Meanwhile, 27 percent of women and 7 percent of men reported experiencing sexual assault.
The most common place to experience sexual harassment, according to the survey, was a public space like the street or a store, with 66 percent of women and 19 percent of men reporting harassment in such places. Workplace harassment was less common, with 38 percent of women and 13 percent of men reporting being harassed at work. Thirty percent of women and 14 percent of men reported being harassed in primary or secondary school, while 16 percent of women and 6 percent of men said they were harassed at a college or university.
When the survey’s authors broke down their results by race, they did not find significant differences in the prevalence of sexual harassment or assault among women. Hispanic men, however, reported experiencing more harassment and assault than either black or white men.
Lesbian and bisexual respondents did not experience significantly more sexual harassment than straight female respondents, but they were more likely to have experienced sexual assault, with 48 percent of lesbian and bisexual women reporting assault compared with 25 percent of straight women. Meanwhile, 42 percent of gay and bisexual men reported physically aggressive sexual harassment, compared with 25 percent of straight men, and 19 percent of gay and bisexual men reported sexual assault, compared with 6 percent of straight men.
People with disabilities were more likely to report all forms of sexual harassment and assault than people without disabilities, according to the survey. For instance, 69 percent of women and 39 percent of men with disabilities reported physically aggressive sexual harassment, compared with 59 percent of women and 23 percent of men without disabilities.
When the survey’s authors asked about the impact of sexual harassment and assault, the results were sobering. Thirty-one percent of women and 20 percent of men reported feeling anxiety or depression. Twenty-three percent of women and 12 percent of men said they changed a regular routine or travel route. Less than 10 percent of both women and men said they had filed an official complaint or report about the experience.
A survey focusing on Hollywood reveals additional disturbing results
Another survey, released this week and conducted by USA Today in partnership with the Creative Coalition, Women in Film and Television, and the National Sexual Violence Resource Center, looked specifically at sexual misconduct in Hollywood. Of the 843 women in entertainment who responded — actors, producers, editors, and others — a full 94 percent reported experiencing sexual harassment or assault at some point in their Hollywood careers. Meanwhile, 21 percent reported being forced to perform a sexual act, and 10 percent reported being unexpectedly ordered to appear naked for auditions.

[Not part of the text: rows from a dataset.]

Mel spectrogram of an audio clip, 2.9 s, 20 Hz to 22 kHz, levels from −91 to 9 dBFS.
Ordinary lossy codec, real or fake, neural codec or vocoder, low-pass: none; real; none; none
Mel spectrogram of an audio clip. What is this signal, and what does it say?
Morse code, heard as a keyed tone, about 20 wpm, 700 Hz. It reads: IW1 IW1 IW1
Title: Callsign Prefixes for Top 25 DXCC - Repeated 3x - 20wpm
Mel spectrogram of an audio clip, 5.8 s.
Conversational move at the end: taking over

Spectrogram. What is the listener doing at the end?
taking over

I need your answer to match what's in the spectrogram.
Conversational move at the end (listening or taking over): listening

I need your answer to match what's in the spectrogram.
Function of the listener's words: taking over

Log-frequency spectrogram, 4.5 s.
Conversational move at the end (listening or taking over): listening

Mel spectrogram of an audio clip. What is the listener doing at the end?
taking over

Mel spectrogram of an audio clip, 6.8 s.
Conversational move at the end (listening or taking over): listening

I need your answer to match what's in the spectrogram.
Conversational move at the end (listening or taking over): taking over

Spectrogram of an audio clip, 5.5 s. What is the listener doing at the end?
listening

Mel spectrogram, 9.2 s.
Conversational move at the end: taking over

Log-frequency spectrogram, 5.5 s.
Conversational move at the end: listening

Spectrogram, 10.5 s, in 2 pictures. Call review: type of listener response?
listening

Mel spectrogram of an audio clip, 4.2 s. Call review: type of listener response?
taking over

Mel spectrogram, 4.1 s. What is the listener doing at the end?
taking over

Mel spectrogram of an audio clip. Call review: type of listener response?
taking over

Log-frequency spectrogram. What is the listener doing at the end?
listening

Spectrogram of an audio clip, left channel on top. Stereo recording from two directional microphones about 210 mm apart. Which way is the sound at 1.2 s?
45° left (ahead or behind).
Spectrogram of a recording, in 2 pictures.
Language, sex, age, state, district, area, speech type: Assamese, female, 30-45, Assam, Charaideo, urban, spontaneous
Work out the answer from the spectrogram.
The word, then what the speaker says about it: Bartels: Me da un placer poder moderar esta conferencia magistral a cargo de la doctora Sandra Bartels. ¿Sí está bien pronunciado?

The USA Today survey was conducted on a self-selected sample — women who responded to emails inviting them to participate — and is not necessarily representative of the industry as a whole. But like a recent survey on sexual misconduct in academia, it sheds some light on an area that needs more research and may inspire more rigorous work in the future.
In recent months, public reports of sexual misconduct by high-profile people have given Americans some sense of the scope of the problem. But those reports don’t tell us how many people have been affected by harassment and assault as part of their daily lives — how many people have been targeted for abuse at work, at school, on the street, or in their homes. Thanks to the Stop Street Harassment survey and other efforts, we’re now beginning to get a sense of those numbers, and they aren’t encouraging. But understanding just how big the problem is may be the first step to solving it.